EXERCISE GOAL: Omit the pictures. Print each entry below exactly.

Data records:
===

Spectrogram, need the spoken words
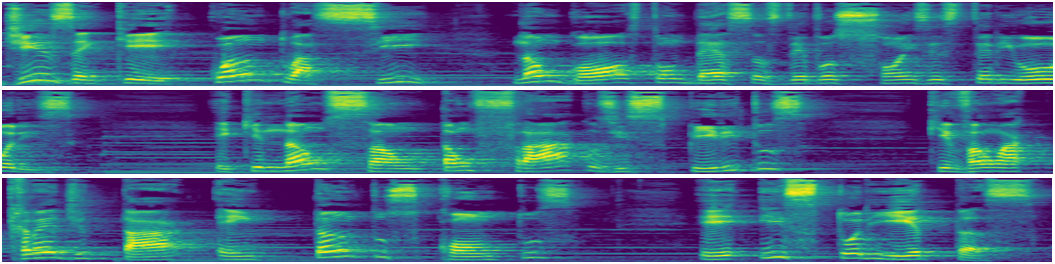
Dizem que, quanto a si, não gostam dessas devoções exteriores e que não são tão fracos espíritos que vão acreditar em tantos contos e historietas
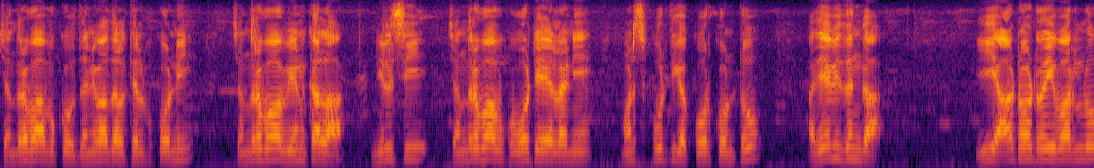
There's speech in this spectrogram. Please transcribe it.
చంద్రబాబుకు ధన్యవాదాలు తెలుపుకొని చంద్రబాబు వెనకాల నిలిచి చంద్రబాబుకు ఓటేయాలని మనస్ఫూర్తిగా కోరుకుంటూ అదేవిధంగా ఈ ఆటో డ్రైవర్లు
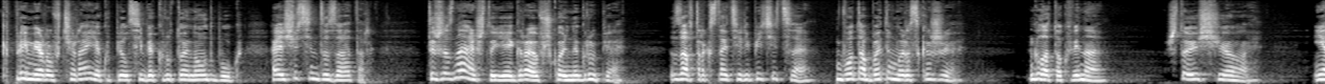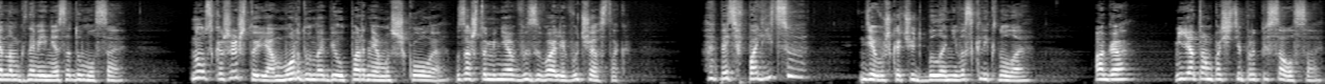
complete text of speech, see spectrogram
К примеру, вчера я купил себе крутой ноутбук, а еще синтезатор. Ты же знаешь, что я играю в школьной группе. Завтра, кстати, репетиция. Вот об этом и расскажи. Глоток вина. Что еще? Я на мгновение задумался. Ну, скажи, что я морду набил парням из школы, за что меня вызывали в участок. Опять в полицию? Девушка чуть было не воскликнула. Ага, я там почти прописался.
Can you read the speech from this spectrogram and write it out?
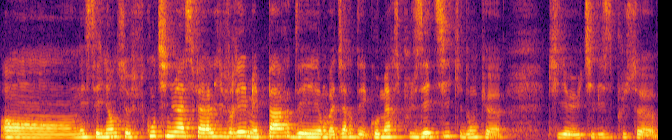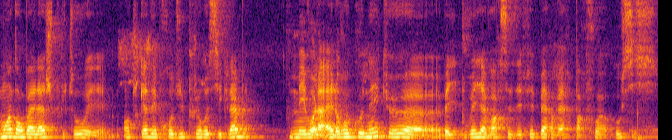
en essayant de continuer à se faire livrer, mais par des, on va dire, des commerces plus éthiques, donc euh, qui utilisent plus, moins d'emballage plutôt, et en tout cas des produits plus recyclables. Mais voilà, elle reconnaît que bah, il pouvait y avoir ces effets pervers parfois aussi.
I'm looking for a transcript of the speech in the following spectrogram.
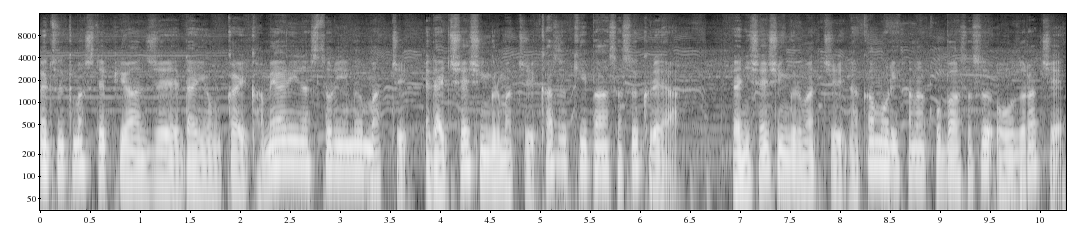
続きまして、ピュア J 第4回亀アリーナストリームマッチ、第1試合シングルマッチ、和樹 VS クレア。第2試合シングルマッチ、中森花子 VS 大空知恵。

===

RESPONSE AREA:
Spectrogram, need the spoken words
Dizem que, quanto a si, não gostam dessas devoções exteriores e que não são tão fracos espíritos que vão acreditar em tantos contos e historietas
There's speech in this spectrogram. Please transcribe it.
చంద్రబాబుకు ధన్యవాదాలు తెలుపుకొని చంద్రబాబు వెనకాల నిలిచి చంద్రబాబుకు ఓటేయాలని మనస్ఫూర్తిగా కోరుకుంటూ అదేవిధంగా ఈ ఆటో డ్రైవర్లు
complete text of speech, see spectrogram
К примеру, вчера я купил себе крутой ноутбук, а еще синтезатор. Ты же знаешь, что я играю в школьной группе. Завтра, кстати, репетиция. Вот об этом и расскажи. Глоток вина. Что еще? Я на мгновение задумался. Ну, скажи, что я морду набил парням из школы, за что меня вызывали в участок. Опять в полицию? Девушка чуть было не воскликнула. Ага, я там почти прописался.
Can you read the speech from this spectrogram and write it out?
en essayant de continuer à se faire livrer, mais par des, on va dire, des commerces plus éthiques, donc euh, qui utilisent plus, moins d'emballage plutôt, et en tout cas des produits plus recyclables. Mais voilà, elle reconnaît que bah, il pouvait y avoir ces effets pervers parfois aussi.
I'm looking for a transcript of the speech in the following spectrogram.
続きまして、ピュア J 第4回亀アリーナストリームマッチ、第1試合シングルマッチ、和樹 VS クレア。第2試合シングルマッチ、中森花子 VS 大空知恵。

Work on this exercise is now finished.